> [What to produce] Write out the records beneath this line exactly as they appear, minus any images.

> [Source material]
• • • • •
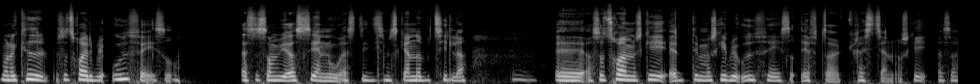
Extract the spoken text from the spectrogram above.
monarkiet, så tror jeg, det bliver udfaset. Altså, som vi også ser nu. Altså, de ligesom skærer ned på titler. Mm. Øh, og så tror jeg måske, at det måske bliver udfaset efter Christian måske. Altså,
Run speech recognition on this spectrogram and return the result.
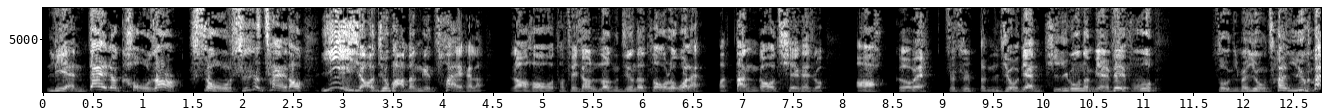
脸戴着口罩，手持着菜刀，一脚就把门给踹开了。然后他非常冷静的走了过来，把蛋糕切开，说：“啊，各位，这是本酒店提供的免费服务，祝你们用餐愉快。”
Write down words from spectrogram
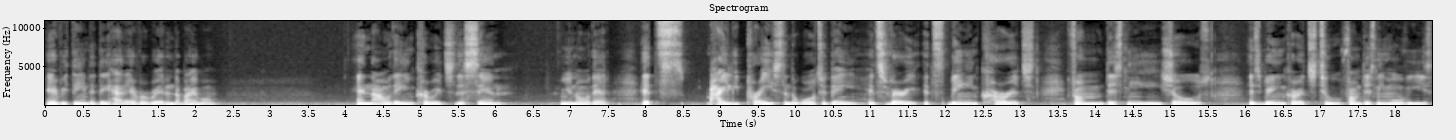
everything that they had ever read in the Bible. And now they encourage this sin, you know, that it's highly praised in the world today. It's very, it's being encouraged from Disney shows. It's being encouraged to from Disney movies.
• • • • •
> [Result of the exercise]
Extract the spoken text from the spectrogram above.
monarkiet, så tror jeg, det bliver udfaset. Altså, som vi også ser nu. Altså, de ligesom skærer ned på titler. Mm. Øh, og så tror jeg måske, at det måske bliver udfaset efter Christian måske. Altså,
Run speech recognition on this spectrogram and return the result.
脸戴着口罩，手持着菜刀，一脚就把门给踹开了。然后他非常冷静的走了过来，把蛋糕切开，说：“啊，各位，这是本酒店提供的免费服务，祝你们用餐愉快。”
Write down words from spectrogram
everything that they had ever read in the Bible. And now they encourage this sin, you know, that it's highly praised in the world today. It's very, it's being encouraged from Disney shows. It's being encouraged to from Disney movies.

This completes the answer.